What to produce> Copy out the lines beginning with the one that contains "Spectrogram of a recording." and ending with the last line below, exactly as they stand. Pictures are not copied.

Start of Data for this exercise

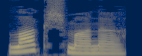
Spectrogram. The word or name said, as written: Lakshmana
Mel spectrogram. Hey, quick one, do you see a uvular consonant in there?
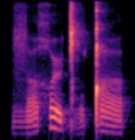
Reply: yes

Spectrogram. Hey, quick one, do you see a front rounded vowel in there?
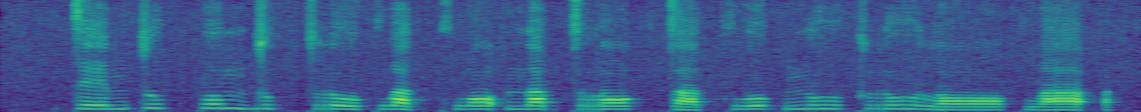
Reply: no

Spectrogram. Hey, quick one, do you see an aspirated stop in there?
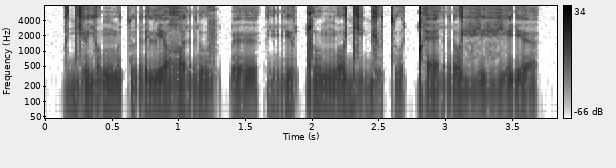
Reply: no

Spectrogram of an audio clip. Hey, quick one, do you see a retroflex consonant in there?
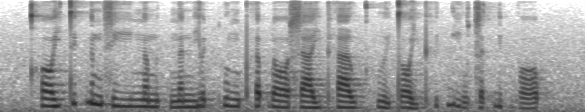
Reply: no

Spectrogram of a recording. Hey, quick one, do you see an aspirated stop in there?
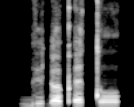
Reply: no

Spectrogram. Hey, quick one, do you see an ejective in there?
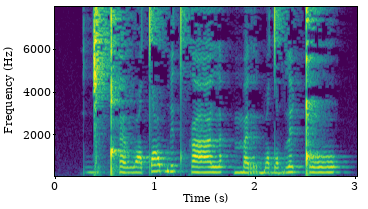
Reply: no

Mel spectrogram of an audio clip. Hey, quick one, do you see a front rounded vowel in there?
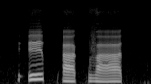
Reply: no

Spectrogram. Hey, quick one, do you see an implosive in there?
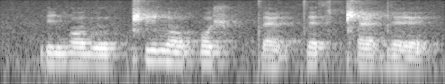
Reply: no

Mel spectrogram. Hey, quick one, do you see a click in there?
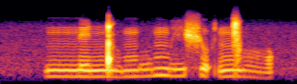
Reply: yes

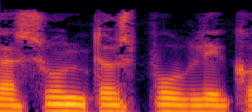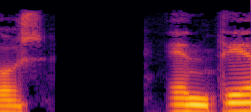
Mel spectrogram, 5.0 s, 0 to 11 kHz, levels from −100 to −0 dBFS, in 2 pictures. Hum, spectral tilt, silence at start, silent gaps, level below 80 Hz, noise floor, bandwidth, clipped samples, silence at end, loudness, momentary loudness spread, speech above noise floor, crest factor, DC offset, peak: none; -7 dB/octave; 0 s; 3.08-3.96 s; -50 dBFS; under -90 dBFS; 8.4 kHz; under 0.1%; 0 s; -22 LUFS; 12 LU; over 69 dB; 16 dB; 1%; -6 dBFS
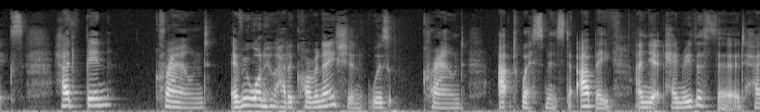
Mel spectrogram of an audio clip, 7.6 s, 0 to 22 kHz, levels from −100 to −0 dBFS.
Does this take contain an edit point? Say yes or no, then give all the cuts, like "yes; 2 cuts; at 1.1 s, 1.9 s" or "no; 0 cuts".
yes; 1 cut; at 6.6 s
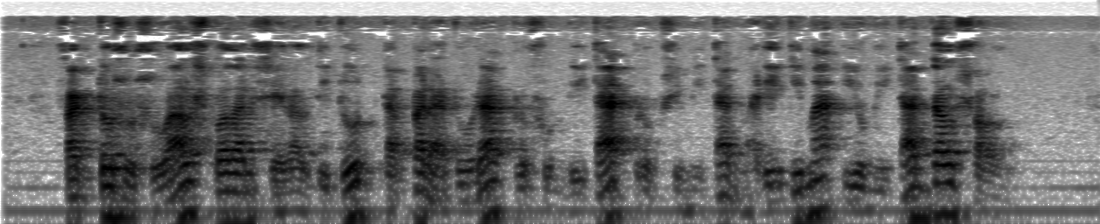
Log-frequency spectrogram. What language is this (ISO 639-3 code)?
cat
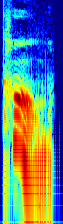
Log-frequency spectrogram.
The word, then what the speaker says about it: calm: It's also silent in words like calm, palm, and the modal verbs should, would, and could.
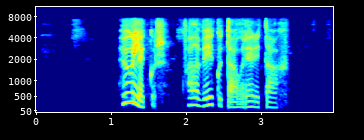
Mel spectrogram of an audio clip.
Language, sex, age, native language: Icelandic, female, 30-39, Icelandic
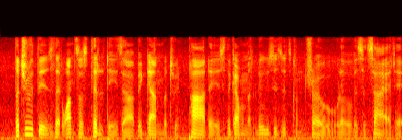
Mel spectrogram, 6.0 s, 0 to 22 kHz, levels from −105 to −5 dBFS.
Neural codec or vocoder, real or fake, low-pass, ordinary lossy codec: none; real; 7.2 kHz; MP3, 64 kbps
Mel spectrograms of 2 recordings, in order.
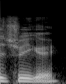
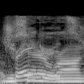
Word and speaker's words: Treyger: Liza Treyger. She's an actual friend of mine and I know how her name is. And it's not Treyger, it's Treyger. It's Treyger.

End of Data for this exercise

Completed task>
Spectrogram of a recording. Hey, quick one, do you see an aspirated stop in there?
Reply: no

Spectrogram. Hey, quick one, do you see an ejective in there?
Reply: no

Mel spectrogram of an audio clip. Hey, quick one, do you see a front rounded vowel in there?
Reply: no

Spectrogram. Hey, quick one, do you see an implosive in there?
Reply: no

Mel spectrogram. Hey, quick one, do you see a click in there?
Reply: yes

Mel spectrogram, 5.0 s, 0 to 11 kHz, levels from −100 to −0 dBFS, in 2 pictures. Hum, spectral tilt, silence at start, silent gaps, level below 80 Hz, noise floor, bandwidth, clipped samples, silence at end, loudness, momentary loudness spread, speech above noise floor, crest factor, DC offset, peak: none; -7 dB/octave; 0 s; 3.08-3.96 s; -50 dBFS; under -90 dBFS; 8.4 kHz; under 0.1%; 0 s; -22 LUFS; 12 LU; over 69 dB; 16 dB; 1%; -6 dBFS
Mel spectrogram of an audio clip, 7.6 s, 0 to 22 kHz, levels from −100 to −0 dBFS.
Does this take contain an edit point? Say yes or no, then give all the cuts, like "yes; 2 cuts; at 1.1 s, 1.9 s" or "no; 0 cuts".
yes; 1 cut; at 6.6 s
Log-frequency spectrogram. What language is this (ISO 639-3 code)?
cat
Log-frequency spectrogram.
The word, then what the speaker says about it: calm: It's also silent in words like calm, palm, and the modal verbs should, would, and could.
Mel spectrogram of an audio clip.
Language, sex, age, native language: Icelandic, female, 30-39, Icelandic
Mel spectrogram, 6.0 s, 0 to 22 kHz, levels from −105 to −5 dBFS.
Neural codec or vocoder, real or fake, low-pass, ordinary lossy codec: none; real; 7.2 kHz; MP3, 64 kbps
Mel spectrograms of 2 recordings, in order.
Word and speaker's words: Treyger: Liza Treyger. She's an actual friend of mine and I know how her name is. And it's not Treyger, it's Treyger. It's Treyger.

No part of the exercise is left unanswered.